I love a good print subscription. We have a few for the kids and they get such a rush opening the post and looking through new magazines when they arrive. Magazines often throw things up for us to explore further or new activities to try. In the past, we’ve mostly done science and nature ones but every now and then I’d eye up a fiction magazine. I finally got my chance to get a closer look when Storytime asked if we’d like to review their magazine.
The illustrations are fresh, colourful and quirky, in the style of modern storybooks. The pages are of a heavier paper stock, not card but not flimsy. These are magazines made for collecting. We certainly won’t be throwing them away.
The content is pretty timeless. My eye was drawn to this poem by Robert Louis Stevenson, made more accessible for my kids by the illustrator’s keen sensibility. Talitha went ahead and read both issues we were sent but when I read them to her afterwards, we talked about the art of reading poetry, that it’s often transformed by reading aloud. Ophelia was taken by Gabriel Setoun’s “Jack Frost” poem, following the many pictures he paints on the windows at night, verse by verse.
The magazine brings together classic and original tales, myths and legends from around the world, fairy tales and rhymes. They are carefully curated, the tales thrilling and the standard high. My older two, at three and six are delighted with it but I imagine they would have been a good fit for me at ten or even older too.
Along with a fact or a themed activity to accompany each story, there’s a “storytime playbox” at the back with word searches, brainteasers, prompts for drawing, crafts, recipes – all offering a chance to take the stories further. There’s even a game to play. Springing you further into reading, each issue concludes with book recommendations for children too.
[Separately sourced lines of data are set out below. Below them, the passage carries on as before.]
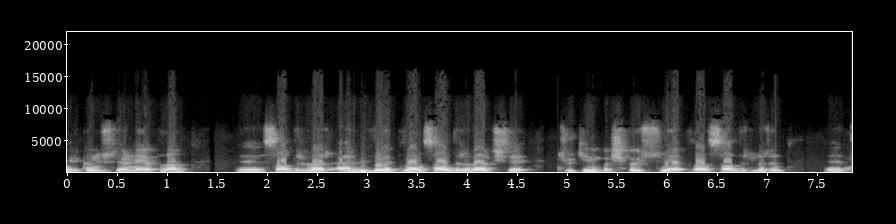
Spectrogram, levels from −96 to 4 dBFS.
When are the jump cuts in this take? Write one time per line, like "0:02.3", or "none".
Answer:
none

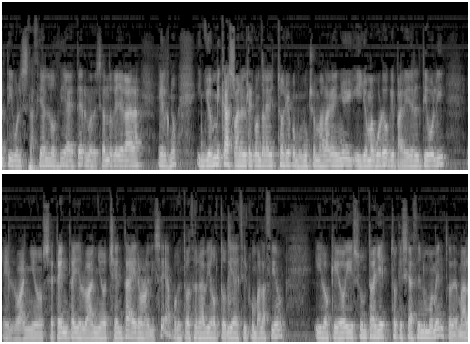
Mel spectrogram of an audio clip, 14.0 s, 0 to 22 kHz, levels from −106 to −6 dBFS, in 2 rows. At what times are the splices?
0:02.5
0:03.5

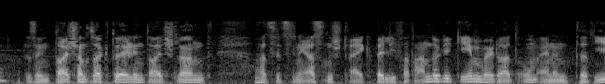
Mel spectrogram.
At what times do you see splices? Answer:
0:00.9
0:02.6

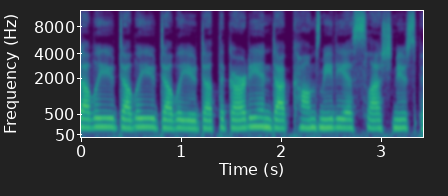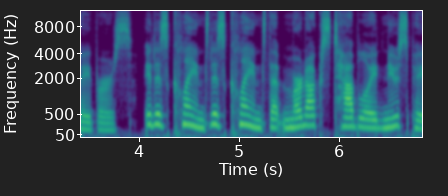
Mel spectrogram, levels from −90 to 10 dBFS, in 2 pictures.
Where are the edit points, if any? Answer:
0:02.4
0:04.0
0:04.7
Storytime has clearly been carefully conceived and it’s certainly beautifully executed. We’ve had ours for a few weeks now and they’ve gone most places with us. Ophelia has her clear favourites that’s she’s asked me to read over and over. Talitha has so many questions about things we come across in there. I love that there are no adverts and that it raises discussions about geography, different cultures and the natural world. They just love getting lost in beautiful stories.
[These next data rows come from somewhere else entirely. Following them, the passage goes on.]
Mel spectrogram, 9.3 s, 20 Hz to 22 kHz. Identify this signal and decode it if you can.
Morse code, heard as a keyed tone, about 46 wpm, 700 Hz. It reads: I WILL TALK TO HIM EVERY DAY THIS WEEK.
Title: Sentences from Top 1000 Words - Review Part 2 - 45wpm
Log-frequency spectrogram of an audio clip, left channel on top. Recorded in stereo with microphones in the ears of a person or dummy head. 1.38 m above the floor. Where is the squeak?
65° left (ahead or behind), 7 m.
Storytime sent us two issues for review and have also given us a year’s subscription in exchange for this post. All gushing is entirely honest, though. I absolutely love this magazine and what they stand for as a social enterprise, working with schools, charities and councils to make high quality reading materials available at a low price.
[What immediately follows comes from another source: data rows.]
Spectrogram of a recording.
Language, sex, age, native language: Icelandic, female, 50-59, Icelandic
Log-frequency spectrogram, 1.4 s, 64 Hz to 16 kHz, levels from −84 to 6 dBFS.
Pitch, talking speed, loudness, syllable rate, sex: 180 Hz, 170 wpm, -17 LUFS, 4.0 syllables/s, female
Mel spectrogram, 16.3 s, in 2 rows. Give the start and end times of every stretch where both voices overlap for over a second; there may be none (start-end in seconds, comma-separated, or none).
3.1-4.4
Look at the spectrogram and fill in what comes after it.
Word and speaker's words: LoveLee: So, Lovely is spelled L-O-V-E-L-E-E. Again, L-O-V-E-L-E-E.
If you’re a home educator, you can grab a discount on your subscription here. Storytime sends out educational resources to go alongside each month’s issue.